## [How to complete this task]
The material below includes pictures; leave them out and return only the lines between the line containing "I need a transcript" and the line containing "Study the spectrogram, then", inclusive, word for word.

## [Dataset entries]
[Start of Attachment]

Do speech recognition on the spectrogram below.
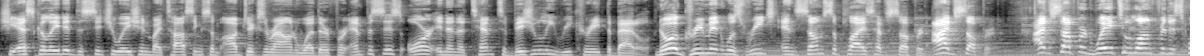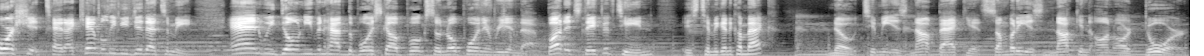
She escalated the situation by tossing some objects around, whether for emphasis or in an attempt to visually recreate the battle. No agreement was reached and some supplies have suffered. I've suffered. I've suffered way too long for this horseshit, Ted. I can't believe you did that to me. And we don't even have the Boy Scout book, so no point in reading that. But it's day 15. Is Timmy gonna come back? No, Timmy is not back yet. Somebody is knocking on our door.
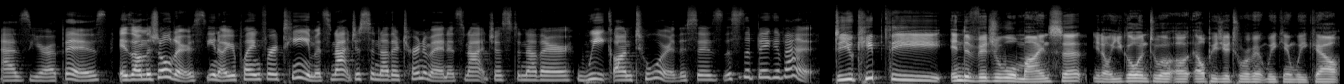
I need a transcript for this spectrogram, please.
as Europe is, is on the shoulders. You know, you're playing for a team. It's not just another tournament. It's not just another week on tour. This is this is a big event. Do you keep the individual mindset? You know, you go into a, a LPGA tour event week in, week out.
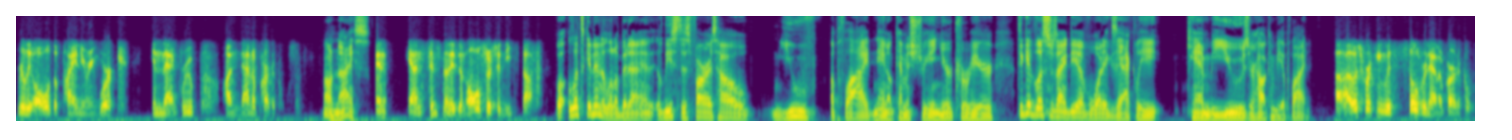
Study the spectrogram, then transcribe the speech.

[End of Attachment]
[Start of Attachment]

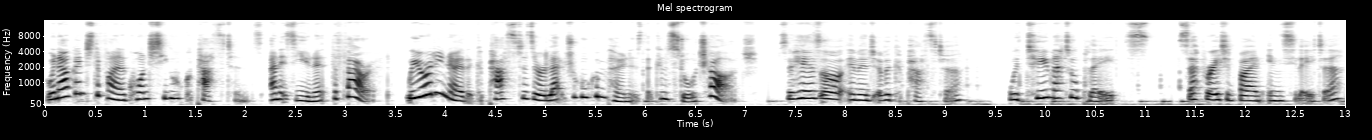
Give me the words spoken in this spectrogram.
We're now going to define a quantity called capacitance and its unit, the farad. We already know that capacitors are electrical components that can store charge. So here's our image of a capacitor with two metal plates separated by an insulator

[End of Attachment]

## [Task response]
I need a transcript for this spectrogram, please.
as Europe is, is on the shoulders. You know, you're playing for a team. It's not just another tournament. It's not just another week on tour. This is this is a big event. Do you keep the individual mindset? You know, you go into a, a LPGA tour event week in, week out.
Study the spectrogram, then transcribe the speech.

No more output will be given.